WHAT IS BEING ASKED =
Could you please repeat the entries below word for word, with the images left out?

BEGIN INPUT FOR THIS TASK

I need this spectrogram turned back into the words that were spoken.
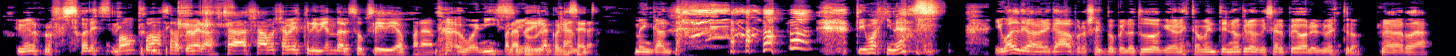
Los primeros profesores. Vamos, vamos a hacer la primera. Ya, ya, ya voy escribiendo el subsidio para, para pedir la CONICET. Me encanta. ¿Te imaginas? Igual debe haber cada proyecto pelotudo que honestamente no creo que sea el peor el nuestro, la verdad.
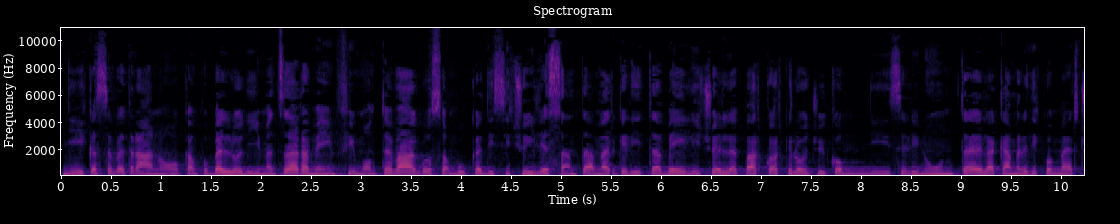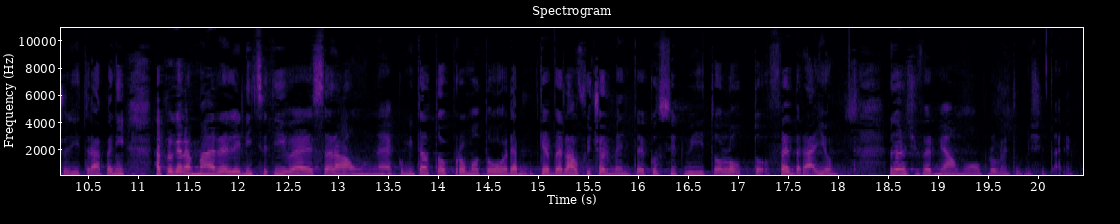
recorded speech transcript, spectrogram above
di Castelvetrano, Campobello di Mazzara, Menfi, Montevago, Sambuca di Sicilia e Santa Margherita Belice, il Parco archeologico di Selinunte e la Camera di Commercio di Trapani. A programmare le iniziative sarà un comitato promotore che verrà ufficialmente costituito l'8 febbraio. Ed ora ci fermiamo per un momento pubblicitario.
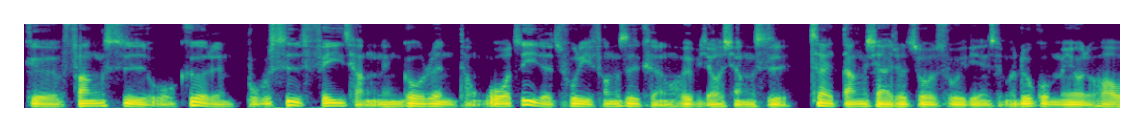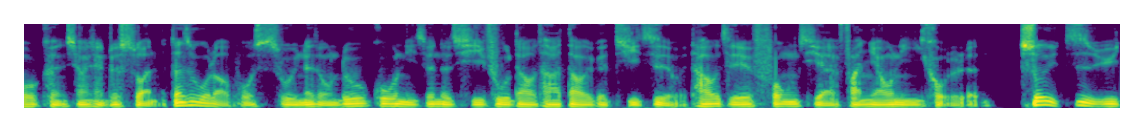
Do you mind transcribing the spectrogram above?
个方式，我个人不是非常能够认同。我自己的处理方式可能会比较像是在当下就做出一点什么，如果没有的话，我可能想想就算了。但是我老婆是属于那种，如果你真的欺负到她到一个极致，她会直接疯起来反咬你一口的人。所以，至于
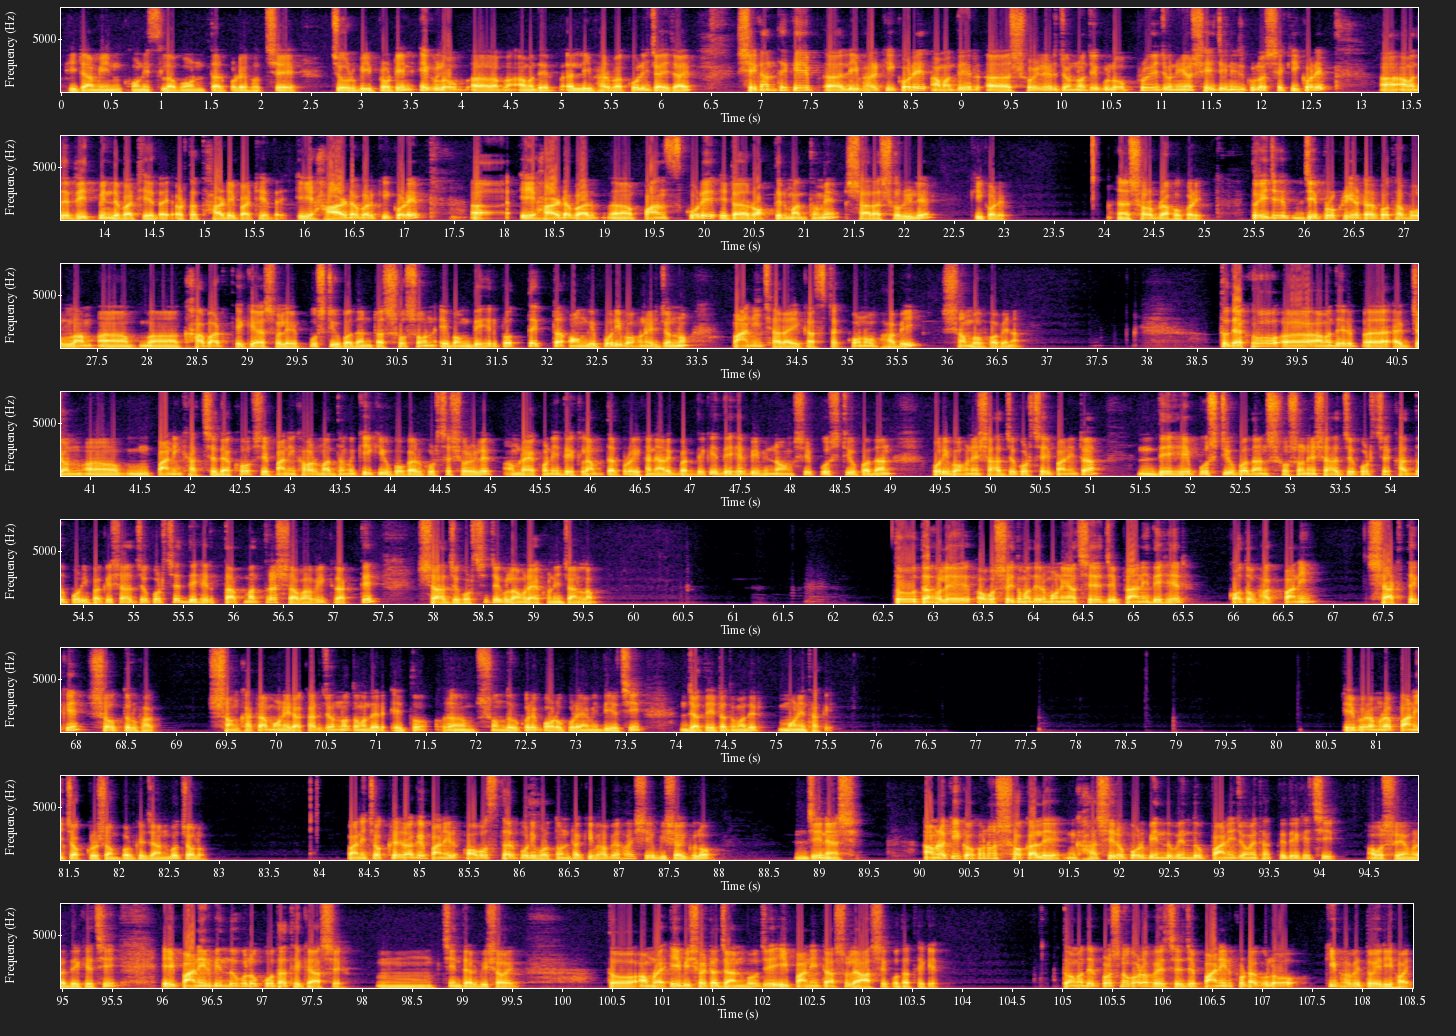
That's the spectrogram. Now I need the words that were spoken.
ভিটামিন, খনিজ লবণ, তারপরে হচ্ছে চর্বি, প্রোটিন, এগুলো আমাদের লিভার বা কলিজায় যায়। সেখান থেকে লিভার কি করে? আমাদের শরীরের জন্য যেগুলো প্রয়োজনীয়, সেই জিনিসগুলো সে কি করে? আমাদের হৃৎপিণ্ডে পাঠিয়ে দেয়, অর্থাৎ হার্টে পাঠিয়ে দেয়। এই হার্ট আবার কি করে? এই হার্ট আবার পাঞ্চ করে এটা রক্তের মাধ্যমে সারা শরীরে কি করে? সরবরাহ করে। তো এই যে যে প্রক্রিয়াটার কথা বললাম খাবার থেকে আসলে পুষ্টি উপাদানটা শোষণ এবং দেহের প্রত্যেকটা অঙ্গে পরিবহনের জন্য পানি ছাড়া এই কাজটা কোনোভাবেই সম্ভব হবে না। তো দেখো আমাদের একজন পানি খাচ্ছে, দেখো, সে পানি খাওয়ার মাধ্যমে কি কি উপকার করছে শরীরে আমরা এখনই দেখলাম। তারপরে এখানে আরেকবার দেখি, দেহের বিভিন্ন অংশে পুষ্টি উপাদান পরিবহনে সাহায্য করছে এই পানিটা। দেহে পুষ্টি উপাদান শোষণে সাহায্য করছে খাদ্য পরিপাকে সাহায্য করছে দেহের তাপমাত্রা স্বাভাবিক রাখতে সাহায্য করছে যেগুলো আমরা এখনই জানলাম। তো তাহলে অবশ্যই তোমাদের মনে আছে যে প্রাণী দেহের কত ভাগ পানি? ষাট থেকে সত্তর ভাগ। সংখ্যাটা মনে রাখার জন্য তোমাদের এ তো আহ, সুন্দর করে বড় করে আমি দিয়েছি যাতে এটা তোমাদের মনে থাকে। এবার আমরা পানি চক্র সম্পর্কে জানব, চলো। পানি চক্রের আগে পানির অবস্থার পরিবর্তনটা কীভাবে হয় সেই বিষয়গুলো জেনে আসি। আমরা কি কখনো সকালে ঘাসের ওপর বিন্দু বিন্দু পানি জমে থাকতে দেখেছি? অবশ্যই আমরা দেখেছি। এই পানির বিন্দুগুলো কোথা থেকে আসে? চিন্তার বিষয়। তো আমরা এই বিষয়টা জানব যে এই পানিটা আসলে আসে কোথা থেকে। তো আমাদের প্রশ্ন করা হয়েছে যে পানির ফোঁটাগুলো কীভাবে তৈরি হয়?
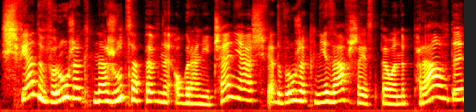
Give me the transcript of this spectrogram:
świat wróżek narzuca pewne ograniczenia, świat wróżek nie zawsze jest pełen prawdy,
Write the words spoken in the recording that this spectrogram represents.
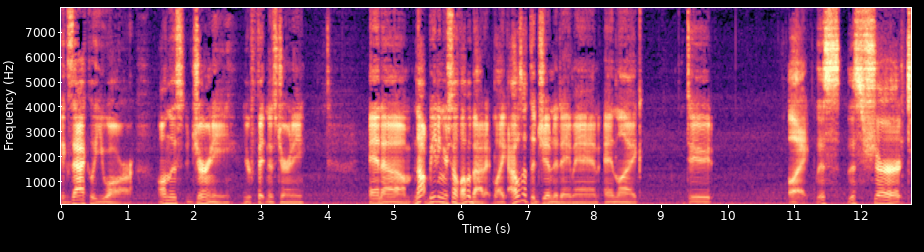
exactly you are on this journey, your fitness journey, and um, not beating yourself up about it. Like I was at the gym today, man, and like, dude, like this this shirt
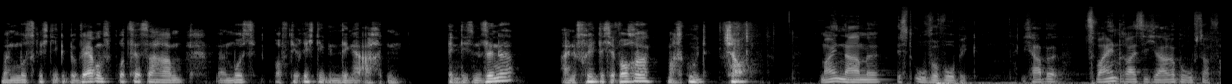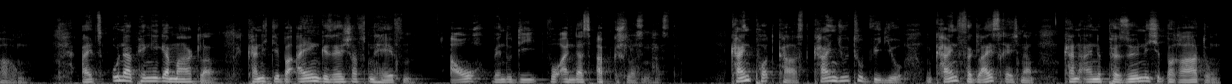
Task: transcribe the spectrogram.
man muss richtige Bewerbungsprozesse haben, man muss auf die richtigen Dinge achten. In diesem Sinne, eine friedliche Woche, mach's gut, ciao. Mein Name ist Uwe Wobig. Ich habe 32 Jahre Berufserfahrung. Als unabhängiger Makler kann ich dir bei allen Gesellschaften helfen, auch wenn du die woanders abgeschlossen hast. Kein Podcast, kein YouTube-Video und kein Vergleichsrechner kann eine persönliche Beratung,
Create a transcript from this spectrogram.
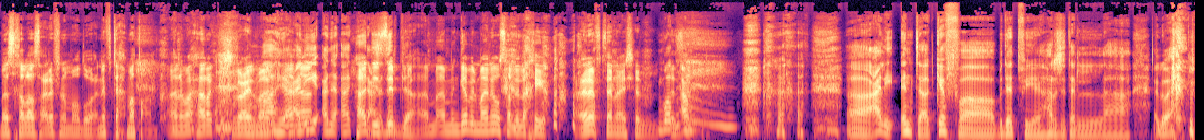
بس خلاص عرفنا الموضوع. نفتح مطعم. أنا ما حركز في الوعي المالي والله علي أنا هذه. الزبدة. من قبل ما نوصل للاخير عرفت أنا إيش ال- مطعم. آه علي أنت كيف آه بديت في هرجة ال- آه،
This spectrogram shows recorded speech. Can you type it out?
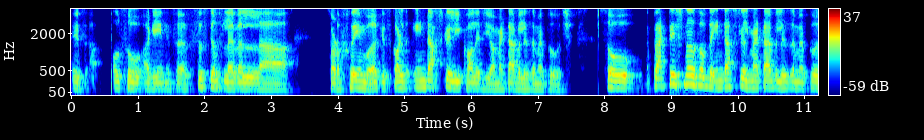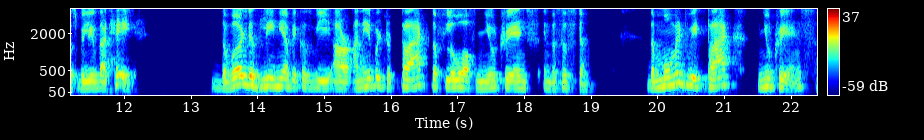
is also, again, it's a systems level uh, sort of framework is called industrial ecology or metabolism approach. So practitioners of the industrial metabolism approach believe that, hey, the world is linear because we are unable to track the flow of nutrients in the system. The moment we track nutrients,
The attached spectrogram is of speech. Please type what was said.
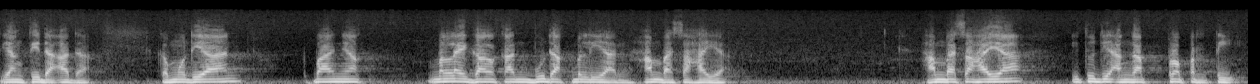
yang tidak ada. Kemudian banyak melegalkan budak belian hamba sahaya. Hamba sahaya itu dianggap properti.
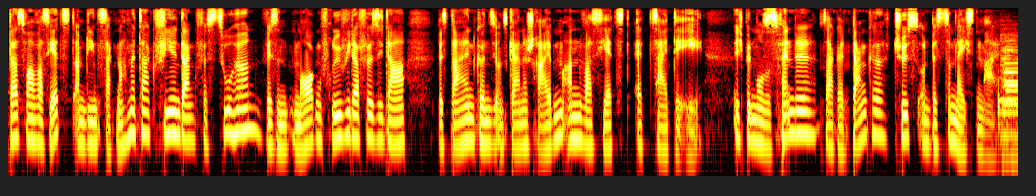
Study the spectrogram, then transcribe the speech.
Das war was jetzt am Dienstagnachmittag. Vielen Dank fürs Zuhören. Wir sind morgen früh wieder für Sie da. Bis dahin können Sie uns gerne schreiben an wasjetzt.zeit.de. Ich bin Moses Fendel, sage Danke, Tschüss und bis zum nächsten Mal.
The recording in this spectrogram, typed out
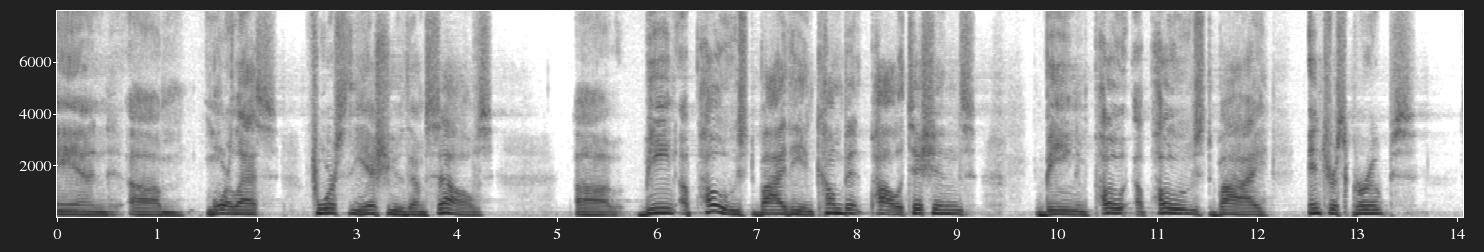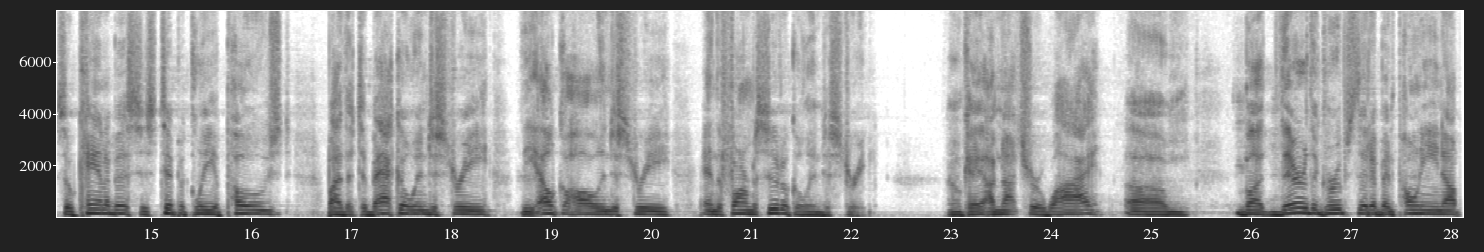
and um, more or less forced the issue themselves, uh, being opposed by the incumbent politicians, being opposed by interest groups. So cannabis is typically opposed by the tobacco industry, the alcohol industry, and the pharmaceutical industry. Okay, I'm not sure why, um, but they're the groups that have been ponying up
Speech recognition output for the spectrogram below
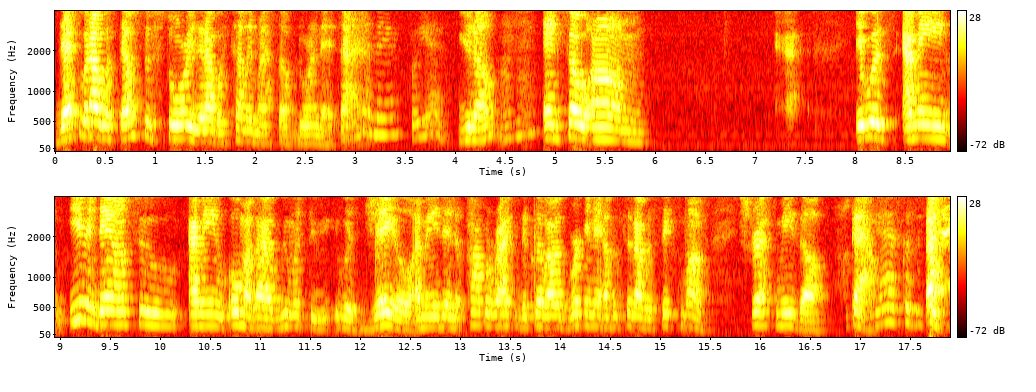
That's what I was. That was the story that I was telling myself during that time. so yeah. You know, mm-hmm. and so um it was i mean even down to i mean oh my god we went through it was jail. I mean then the paparazzi the club i was working there up until i was six months. Stressed me the fuck out. Yes because it's, a,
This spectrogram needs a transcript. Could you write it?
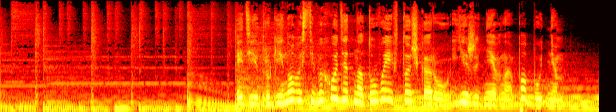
Эти и другие новости выходят на tuwave.ru ежедневно по будням.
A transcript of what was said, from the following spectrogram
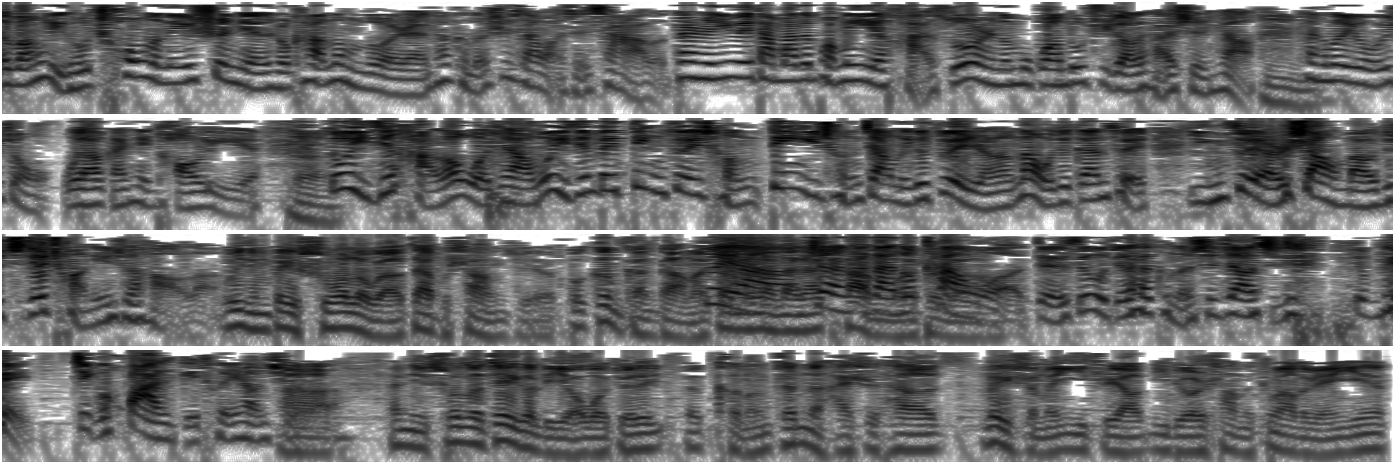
呃往里头冲的那一瞬间的时候，看到那么多人，他可能是想往下下了，但是因为大妈在旁边一喊，所有人的目光都聚焦在他身上，嗯。他可能有一种我要赶紧逃离，对。都已经喊了我这样，我已经被定罪成定义成这样的一个罪人了，那我就干脆迎罪而上吧，我就直接闯进去好了。我已经被说了，我要再不上去，不更尴尬吗？对呀、这样大这样大家都看我，对，所以我觉得他可能是这样，直接就被这个话给推上去了。啊，哎，你说的这个理由，我觉得呃可能真的还是他为什么一直要逆流而上的重要的原因。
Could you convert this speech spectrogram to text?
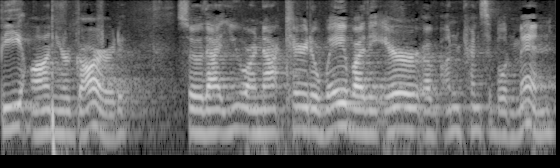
Be on your guard so that you are not carried away by the error of unprincipled men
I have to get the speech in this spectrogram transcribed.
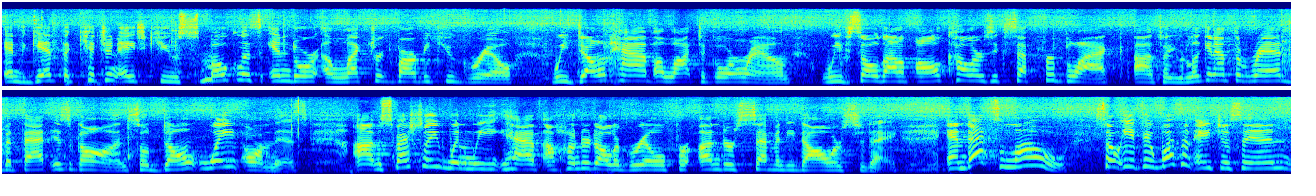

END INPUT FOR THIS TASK

SOLUTION BELOW =
I need this spectrogram turned back into the words that were spoken.
Los primeros profesores. Vamos, vamos a hacer la primera. Ya, ya, ya voy escribiendo el subsidio para, para pedir la CONICET. Me encanta. ¿Te imaginas? Igual debe haber cada proyecto pelotudo que honestamente no creo que sea el peor el nuestro, la verdad.
recorded speech transcript, spectrogram above
di Castelvetrano, Campobello di Mazzara, Menfi, Montevago, Sambuca di Sicilia e Santa Margherita Belice, il Parco archeologico di Selinunte e la Camera di Commercio di Trapani. A programmare le iniziative sarà un comitato promotore che verrà ufficialmente costituito l'8 febbraio. Ed ora ci fermiamo per un momento pubblicitario.
Do you mind transcribing the spectrogram above?
个方式，我个人不是非常能够认同。我自己的处理方式可能会比较像是在当下就做出一点什么，如果没有的话，我可能想想就算了。但是我老婆是属于那种，如果你真的欺负到她到一个极致，她会直接疯起来反咬你一口的人。所以，至于
That's the spectrogram. Now I need the words that were spoken.
ভিটামিন, খনিজ লবণ, তারপরে হচ্ছে চর্বি, প্রোটিন, এগুলো আমাদের লিভার বা কলিজায় যায়। সেখান থেকে লিভার কি করে? আমাদের শরীরের জন্য যেগুলো প্রয়োজনীয়, সেই জিনিসগুলো সে কি করে? আমাদের হৃৎপিণ্ডে পাঠিয়ে দেয়, অর্থাৎ হার্টে পাঠিয়ে দেয়। এই হার্ট আবার কি করে? এই হার্ট আবার পাঞ্চ করে এটা রক্তের মাধ্যমে সারা শরীরে কি করে? সরবরাহ করে। তো এই যে যে প্রক্রিয়াটার কথা বললাম খাবার থেকে আসলে পুষ্টি উপাদানটা শোষণ এবং দেহের প্রত্যেকটা অঙ্গে পরিবহনের জন্য পানি ছাড়া এই কাজটা কোনোভাবেই সম্ভব হবে না। তো দেখো আমাদের একজন পানি খাচ্ছে, দেখো, সে পানি খাওয়ার মাধ্যমে কি কি উপকার করছে শরীরে আমরা এখনই দেখলাম। তারপরে এখানে আরেকবার দেখি, দেহের বিভিন্ন অংশে পুষ্টি উপাদান পরিবহনে সাহায্য করছে এই পানিটা। দেহে পুষ্টি উপাদান শোষণে সাহায্য করছে খাদ্য পরিপাকে সাহায্য করছে দেহের তাপমাত্রা স্বাভাবিক রাখতে সাহায্য করছে যেগুলো আমরা এখনই জানলাম। তো তাহলে অবশ্যই তোমাদের মনে আছে যে প্রাণী দেহের কত ভাগ পানি? ষাট থেকে সত্তর ভাগ। সংখ্যাটা মনে রাখার জন্য তোমাদের এ তো আহ, সুন্দর করে বড় করে আমি দিয়েছি যাতে এটা তোমাদের মনে থাকে। এবার আমরা পানি চক্র সম্পর্কে জানব, চলো। পানি চক্রের আগে পানির অবস্থার পরিবর্তনটা কীভাবে হয় সেই বিষয়গুলো জেনে আসি। আমরা কি কখনো সকালে ঘাসের ওপর বিন্দু বিন্দু পানি জমে থাকতে দেখেছি? অবশ্যই আমরা দেখেছি। এই পানির বিন্দুগুলো কোথা থেকে আসে? চিন্তার বিষয়। তো আমরা এই বিষয়টা জানব যে এই পানিটা আসলে আসে কোথা থেকে। তো আমাদের প্রশ্ন করা হয়েছে যে পানির ফোঁটাগুলো কীভাবে তৈরি হয়?
Give me the transcript of this spectrogram:
świat wróżek narzuca pewne ograniczenia, świat wróżek nie zawsze jest pełen prawdy,
Write the words spoken in the recording that this spectrogram represents.
exactly you are on this journey, your fitness journey, and um, not beating yourself up about it. Like I was at the gym today, man, and like, dude, like this this shirt
Task: transcribe the spectrogram.
man muss richtige Bewerbungsprozesse haben, man muss auf die richtigen Dinge achten. In diesem Sinne, eine friedliche Woche, mach's gut, ciao. Mein Name ist Uwe Wobig. Ich habe 32 Jahre Berufserfahrung. Als unabhängiger Makler kann ich dir bei allen Gesellschaften helfen, auch wenn du die woanders abgeschlossen hast. Kein Podcast, kein YouTube-Video und kein Vergleichsrechner kann eine persönliche Beratung,
Create a transcript from this spectrogram.
بس خلاص عرفنا الموضوع. نفتح مطعم. أنا ما حركز في الوعي المالي والله علي أنا هذه. الزبدة. من قبل ما نوصل للاخير عرفت أنا إيش ال- مطعم. آه علي أنت كيف آه بديت في هرجة ال- آه،
This spectrogram shows recorded speech. Can you type it out?
is also, again, it's a systems level uh, sort of framework is called industrial ecology or metabolism approach. So practitioners of the industrial metabolism approach believe that, hey, the world is linear because we are unable to track the flow of nutrients in the system. The moment we track nutrients,
The attached spectrogram is of speech. Please type what was said.
yang tidak ada. Kemudian banyak melegalkan budak belian hamba sahaya. Hamba sahaya itu dianggap properti.
Study the spectrogram, then transcribe the speech.
Das war was jetzt am Dienstagnachmittag. Vielen Dank fürs Zuhören. Wir sind morgen früh wieder für Sie da. Bis dahin können Sie uns gerne schreiben an wasjetzt.zeit.de. Ich bin Moses Fendel, sage Danke, Tschüss und bis zum nächsten Mal.
The recording in this spectrogram, typed out
and um, more or less forced the issue themselves, uh, being opposed by the incumbent politicians, being opposed by interest groups. So cannabis is typically opposed by the tobacco industry, the alcohol industry, and the pharmaceutical industry. Okay, I'm not sure why, um, but they're the groups that have been ponying up
Speech recognition output for the spectrogram below
That's what I was. That was the story that I was telling myself during that time. so yeah. You know, mm-hmm. and so um it was i mean even down to i mean oh my god we went through it was jail. I mean then the paparazzi the club i was working there up until i was six months. Stressed me the fuck out. Yes because it's, a,
This spectrogram needs a transcript. Could you write it?
Эти и другие новости выходят на tuwave.ru ежедневно по будням.
A transcript of what was said, from the following spectrogram
呃往里头冲的那一瞬间的时候，看到那么多人，他可能是想往下下了，但是因为大妈在旁边一喊，所有人的目光都聚焦在他身上，嗯。他可能有一种我要赶紧逃离，对。都已经喊了我这样，我已经被定罪成定义成这样的一个罪人了，那我就干脆迎罪而上吧，我就直接闯进去好了。我已经被说了，我要再不上去，不更尴尬吗？对呀、这样大这样大家都看我，对，所以我觉得他可能是这样，直接就被这个话给推上去了。啊，哎，你说的这个理由，我觉得呃可能真的还是他为什么一直要逆流而上的重要的原因。
Could you convert this speech spectrogram to text?
Be on your guard so that you are not carried away by the error of unprincipled men
I have to get the speech in this spectrogram transcribed.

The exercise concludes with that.